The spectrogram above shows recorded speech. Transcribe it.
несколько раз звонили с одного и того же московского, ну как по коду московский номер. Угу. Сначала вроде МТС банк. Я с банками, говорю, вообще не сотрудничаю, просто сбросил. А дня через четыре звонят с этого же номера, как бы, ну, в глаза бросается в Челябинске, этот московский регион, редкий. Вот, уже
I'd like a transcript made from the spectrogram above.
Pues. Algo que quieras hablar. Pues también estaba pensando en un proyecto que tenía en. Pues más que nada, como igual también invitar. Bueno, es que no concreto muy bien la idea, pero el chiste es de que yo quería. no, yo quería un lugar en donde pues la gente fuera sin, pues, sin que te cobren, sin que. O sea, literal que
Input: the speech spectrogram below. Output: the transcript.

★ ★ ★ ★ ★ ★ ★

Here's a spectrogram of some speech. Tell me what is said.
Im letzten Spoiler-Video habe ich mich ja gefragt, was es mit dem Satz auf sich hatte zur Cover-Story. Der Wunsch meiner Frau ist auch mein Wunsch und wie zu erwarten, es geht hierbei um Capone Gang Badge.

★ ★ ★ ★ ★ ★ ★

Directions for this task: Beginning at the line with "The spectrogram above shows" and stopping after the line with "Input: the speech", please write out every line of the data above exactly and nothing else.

Result of this task:
The spectrogram above shows recorded speech. Transcribe it.
несколько раз звонили с одного и того же московского, ну как по коду московский номер. Угу. Сначала вроде МТС банк. Я с банками, говорю, вообще не сотрудничаю, просто сбросил. А дня через четыре звонят с этого же номера, как бы, ну, в глаза бросается в Челябинске, этот московский регион, редкий. Вот, уже
I'd like a transcript made from the spectrogram above.
Pues. Algo que quieras hablar. Pues también estaba pensando en un proyecto que tenía en. Pues más que nada, como igual también invitar. Bueno, es que no concreto muy bien la idea, pero el chiste es de que yo quería. no, yo quería un lugar en donde pues la gente fuera sin, pues, sin que te cobren, sin que. O sea, literal que
Input: the speech spectrogram below. Output: the transcript.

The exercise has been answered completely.